Repeat every entry word for word, skipping the pictures.

(MATERIALS PROVIDED begins)

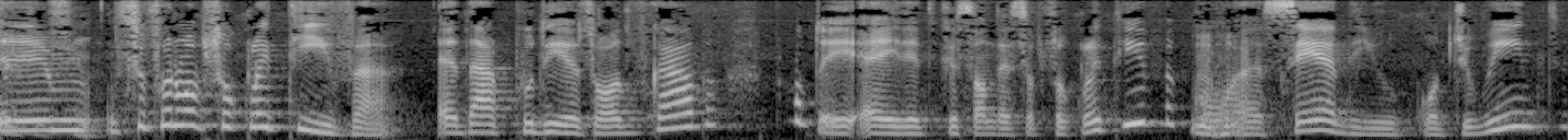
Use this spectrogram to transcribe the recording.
Um, se for uma pessoa coletiva a dar poderes ao advogado, pronto, é a identificação dessa pessoa coletiva, com uhum. a sede e o contribuinte,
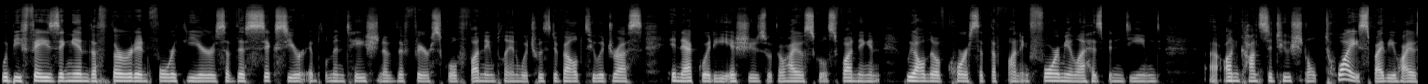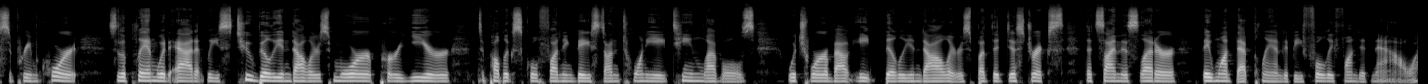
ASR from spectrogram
would be phasing in the third and fourth years of this six year implementation of the Fair School Funding Plan, which was developed to address inequity issues with Ohio schools funding. And we all know, of course, that the funding formula has been deemed uh, unconstitutional twice by the Ohio Supreme Court. So the plan would add at least $2 billion more per year to public school funding based on 2018 levels, which were about $8 billion. But the districts that signed this letter, they want that plan to be fully funded now.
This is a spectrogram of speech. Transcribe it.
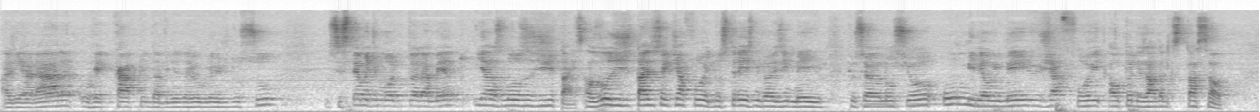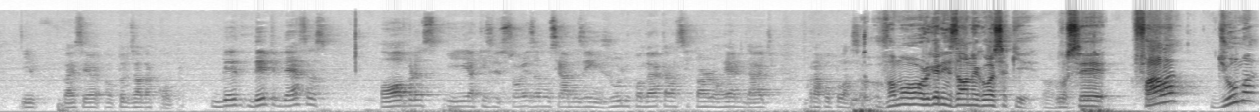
a Linha Arara, o recap da Avenida Rio Grande do Sul, o sistema de monitoramento e as lousas digitais. As lousas digitais eu sei que já foi dos 3 milhões e meio que o senhor anunciou, 1 milhão e meio já foi autorizada a licitação e vai ser autorizada a compra. De, dentro dessas obras e aquisições anunciadas em julho, quando é que elas se tornam realidade para a população? Vamos organizar um negócio aqui. Uhum. Você fala de uma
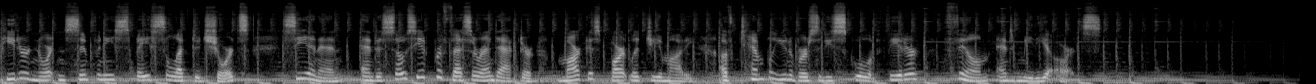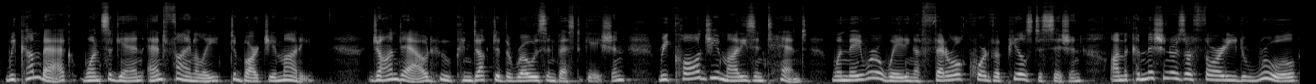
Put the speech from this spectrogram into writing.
Peter Norton Symphony Space Selected Shorts, CNN, and Associate Professor and Actor Marcus Bartlett Giamatti of Temple University's School of Theater, Film, and Media Arts. We come back once again and finally to Bart Giamatti. John Dowd, who conducted the Rose investigation, recalled Giamatti's intent when they were awaiting a federal court of appeals decision on the commissioner's authority to rule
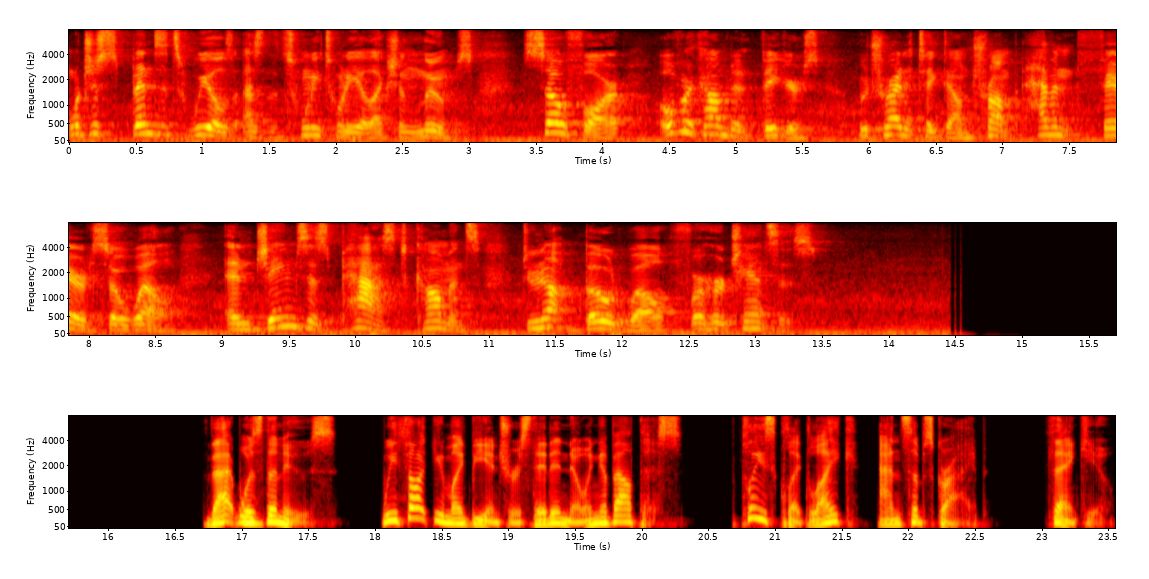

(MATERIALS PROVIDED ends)

- [OUTPUT FOR THIS TASK]
Use this spectrogram to transcribe the recording.
Um, se for uma pessoa coletiva a dar poderes ao advogado, pronto, é a identificação dessa pessoa coletiva, com uhum. a sede e o contribuinte,
ASR from spectrogram
would be phasing in the third and fourth years of this six year implementation of the Fair School Funding Plan, which was developed to address inequity issues with Ohio schools funding. And we all know, of course, that the funding formula has been deemed uh, unconstitutional twice by the Ohio Supreme Court. So the plan would add at least $2 billion more per year to public school funding based on 2018 levels, which were about $8 billion. But the districts that signed this letter, they want that plan to be fully funded now.
This is a spectrogram of speech. Transcribe it.
a Linha Arara, o recap da Avenida Rio Grande do Sul, o sistema de monitoramento e as lousas digitais. As lousas digitais eu sei que já foi dos 3 milhões e meio que o senhor anunciou, 1 milhão e meio já foi autorizada a licitação e vai ser autorizada a compra. De, dentro dessas obras e aquisições anunciadas em julho, quando é que elas se tornam realidade para a população? Vamos organizar um negócio aqui. Uhum. Você fala de uma
Put the speech from this spectrogram into writing.
Peter Norton Symphony Space Selected Shorts, CNN, and Associate Professor and Actor Marcus Bartlett Giamatti of Temple University's School of Theater, Film, and Media Arts. We come back once again and finally to Bart Giamatti. John Dowd, who conducted the Rose investigation, recalled Giamatti's intent when they were awaiting a federal court of appeals decision on the commissioner's authority to rule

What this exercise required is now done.